What is being asked
Give the records again. Keep them exact and leave out the images.

Data records
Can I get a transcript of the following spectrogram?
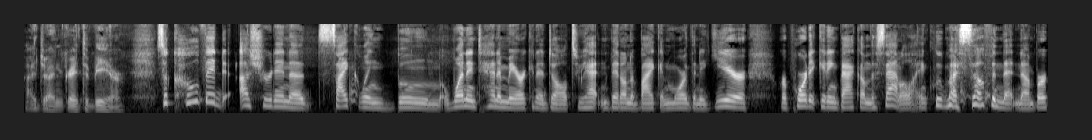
Hi, Jen. Great to be here. So, COVID ushered in a cycling boom. One in 10 American adults who hadn't been on a bike in more than a year reported getting back on the saddle. I include myself in that number.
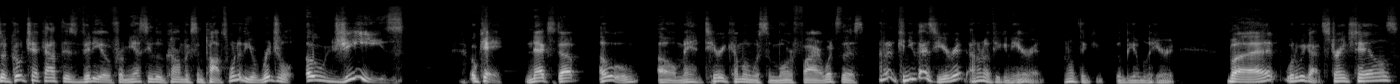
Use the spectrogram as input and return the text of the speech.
So go check out this video from Yesy Lou Comics and Pops, one of the original OGs. Okay, next up. Oh, oh man, Terry coming with some more fire. What's this? I don't. Can you guys hear it? I don't know if you can hear it. I don't think you'll be able to hear it. But what do we got? Strange Tales.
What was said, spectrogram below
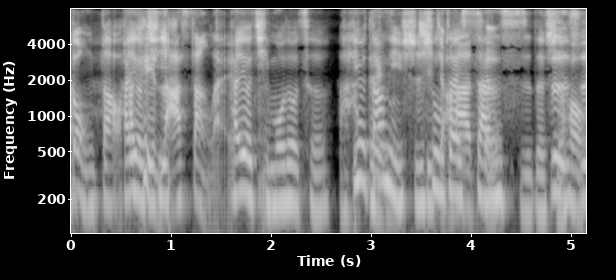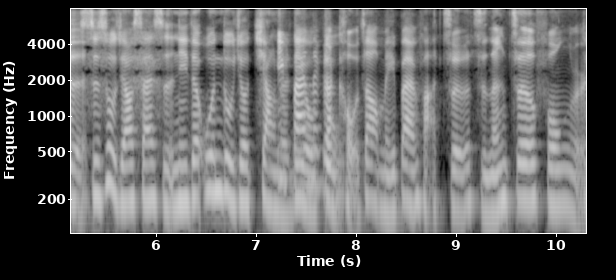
冻到，还有可以拉上来，还有骑摩托车，啊、因为当你时速在三十的时候，时速只要三十，你的温度就降了六度。一般那个口罩没办法遮，只能遮风而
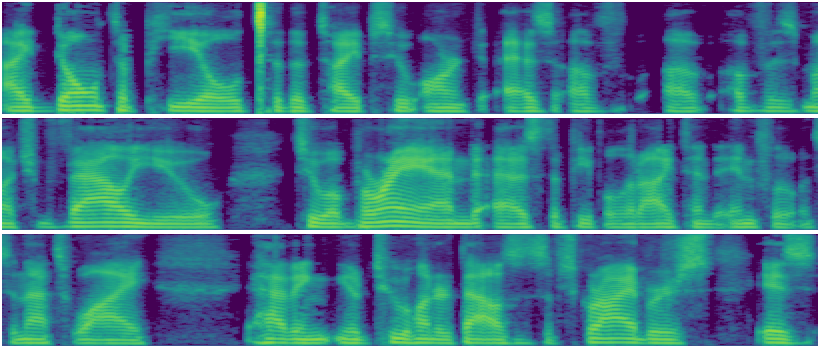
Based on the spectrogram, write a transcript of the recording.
I don't appeal to the types who aren't as of, of, of as much value to a brand as the people that I tend to influence. And that's why having you know 200,000 subscribers is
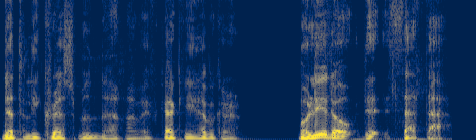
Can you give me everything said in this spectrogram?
Natalie Cressman. Dan gaan we even kijken. Hier heb ik er. Bolero de Sata.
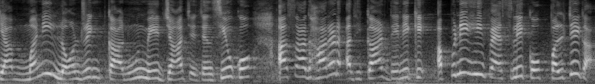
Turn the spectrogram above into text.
क्या मनी लॉन्ड्रिंग कानून में जाँच एजेंसियों को असाधारण अधिकार देने के अपने ही फैसले को पलटेगा,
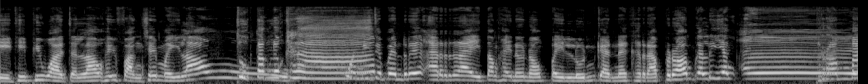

Answer to the exercise
Can I get a transcript of the following spectrogram?
Hi, Jen. Great to be here. So, COVID ushered in a cycling boom. One in 10 American adults who hadn't been on a bike in more than a year reported getting back on the saddle. I include myself in that number.
Use the spectrogram as input and return the text of the speech.
So go check out this video from Yesy Lou Comics and Pops, one of the original OGs. Okay, next up. Oh, oh man, Terry coming with some more fire. What's this? I don't. Can you guys hear it? I don't know if you can hear it. I don't think you'll be able to hear it. But what do we got? Strange Tales.
What was said, spectrogram below
冻到，还有可以拉上来，还有骑摩托车，啊、因为当你时速在三十的时候，时速只要三十，你的温度就降了六度。一般那个口罩没办法遮，只能遮风而
Based on the spectrogram, write a transcript of the recording.
I don't appeal to the types who aren't as of, of, of as much value to a brand as the people that I tend to influence. And that's why having you know 200,000 subscribers is
Can you give me everything said in this spectrogram?
Natalie Cressman. Dan gaan we even kijken. Hier heb ik er. Bolero de Sata.
Turn the spectrogram above into text.
क्या मनी लॉन्ड्रिंग कानून में जाँच एजेंसियों को असाधारण अधिकार देने के अपने ही फैसले को पलटेगा,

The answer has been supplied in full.